Australians are living through a tough year. It began as bushfires highlighted the need to take urgent action on climate change before COVID-19 kicked in – the once in a lifetime pandemic that has amplified systemic inequities within our society, including Black Lives Matter and Indigenous deaths in custody. How then do writers depict this unprecedented time?
Some meet it with hope, honesty and new ideas in two new timely books – Animals Make Us Human (November 2020) edited by Leah Kaminsky and Meg Keneally, and Fire Flood Plague edited by Sophie Cunningham (December 2020). Coming with very different approaches, both gift us precious optimism when we may feel all hope is lost.
The book as time capsule
Fire Flood Plague is a time capsule in book form. Editor Sophie Cunningham believes many of the writers – including John Birmingham, Melissa Lucashenko, Omar Sakr and Brenda Walker – were confronting the time we live in even as it was unfolding.
Cunningham told ArtsHub, ‘This is my personal view, but I think a lot of writers through their essays said that there is only hope if we engage with our reality, rather than deny it. And then we can start to talk and think about ways we can move forward.’
Cunningham sees the book as allowing writers to document what is currently happening around us. ‘I actually learned a lot by talking to the people that were included in the book,’ Cunningham said. ‘There’s some really great thinkers and great writers.’
With contributions from some of Australia’s powerful voices and thinkers, Fire Flood Plague asks writers, scientists, journalists and historians, to express what 2020 has meant to them – even though the world was changing as they wrote.
‘While these issues are always issues we’ve had to write about, the fact that they were going to become a significant part of 2020 was not even clear to us. And one of the things that all the writers had to respond to was how quickly things were unfolding,’ Cunningham continued.
‘So some people revise pieces, some decided to let them sit as time capsules, you know, it was kind of amazing watching writers respond really well and try and engage as things were unfolding – it was quite a challenge,’ she said.
Cunningham’s own entry in the anthology, ‘Dead Water’ is journalistic, taking on the theft of water from the Murray Darling Basin, reminding us of the dead fish in the waterways and the impact of floods.
‘…there is only hope if we engage with our reality, rather than deny it.’
– Sophie Cunningham
Suiting the way the year has been evolving, each essay has been gradually published in The Guardian.
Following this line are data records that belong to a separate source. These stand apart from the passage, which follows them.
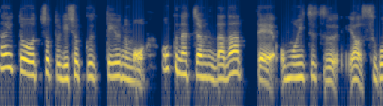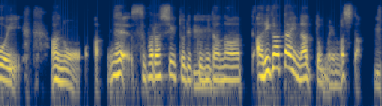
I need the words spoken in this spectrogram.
ないと、ちょっと離職っていうのも多くなっちゃうんだなって思いつつ、いや、すごい、あの、あね、素晴らしい取り組みだな、ありがたいなと思いました。うん。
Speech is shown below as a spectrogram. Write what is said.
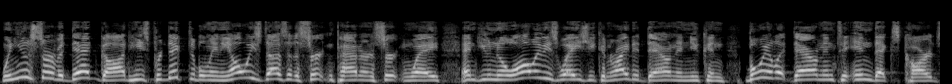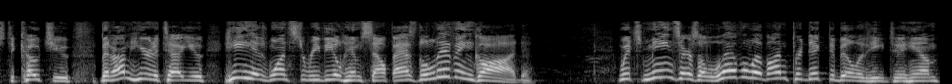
When you serve a dead God, He's predictable and He always does it a certain pattern, a certain way, and you know all of His ways, you can write it down and you can boil it down into index cards to coach you. But I'm here to tell you, He has wants to reveal Himself as the living God which means there's a level of unpredictability to him.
Many of the writers are emotionally vulnerable, such as thriller writer John Birmingham who reflects on Hong Kong’s uprising amid the pandemic and his own fears. Birmingham writes, ‘But a funny thing happened on the way to the apocalypse, and that congenital flaw of the human heart and mind, our inability to connect intimate subject to distant object, would be undone.’
Birmingham observes the global links in the strangest years along with the slippery nature of time in 2020. He writes, ‘I had assumed a thousand years ago in February that a world with its own sorrows to attend to would eventually tire of ours [Australia’s], even while the bush burned and the reef turned white and died.’
Appreciating our animals
Bushfires and their impact on the natural world sparked the Australian authors Leah Kaminsky and Meg Keneally into action. Wanting to help in any way they could, the pair teamed up to produce Animals Make Us Human, a collection of responses to Australia’s unique native wildlife.
A who’s who of Australian writing have been paired with animals to write tributes: James Bradley praises the much-maligned magpie, Graeme Simsion digs into wombats and historian Claire Wright takes on possums. The book includes photography chronicling the animals to fully celebrate the natural world.
Kaminsky and Keneally write in the introduction that the events of 2020 were just the ‘latest in a string of insults to the environment that supports our wildlife,’ including the warming waters and loss of habitat. Far from seeing the fires and pandemics as death sentences the editors see them as a point of change.
The introduction continues, ‘The fires were a call to action, underscoring the fragility of our precious ecosystems and what is at risk of being lost. We pulled this book together during the pandemic isolation period, when people stuck at home longed to be outside again, surrounded by nature. Yet this period also gave many the opportunity to appreciate the nature that surrounds us – birds, beetles and butterflies in our backyards and nature strips – that we tend to overlook in the busyness of our daily lives.’
Just as authors had an online auction to raise money for #AuthorsForFireys, proceeds from sales of Animals Make Us Human will go towards the Australian Marine Conservation Society and the Australian Wildlife Conservancy.
Tim Allard, CEO of Australian Wildlife Conservancy is pleased the project sheds light on the natural world. He said, ‘Our native species are unique, found nowhere else on the planet, making Australia what it is. It is our responsibility to protect them now so we all have stories to tell.’
Editors Kaminsky and Keneally said: ‘We are so grateful for the generosity and passion poured into this project. Both contributors and those working behind the scenes have come together to make this such a wonderful tribute to the wildlife we all cherish.’
Whether these books are elegies to a passing world or calls to action depends on their readership. While both see impassioned writers confronting the problems of 2020, they equally demand that readers make them more than words, calling call for a future that recognises the mistakes of the present.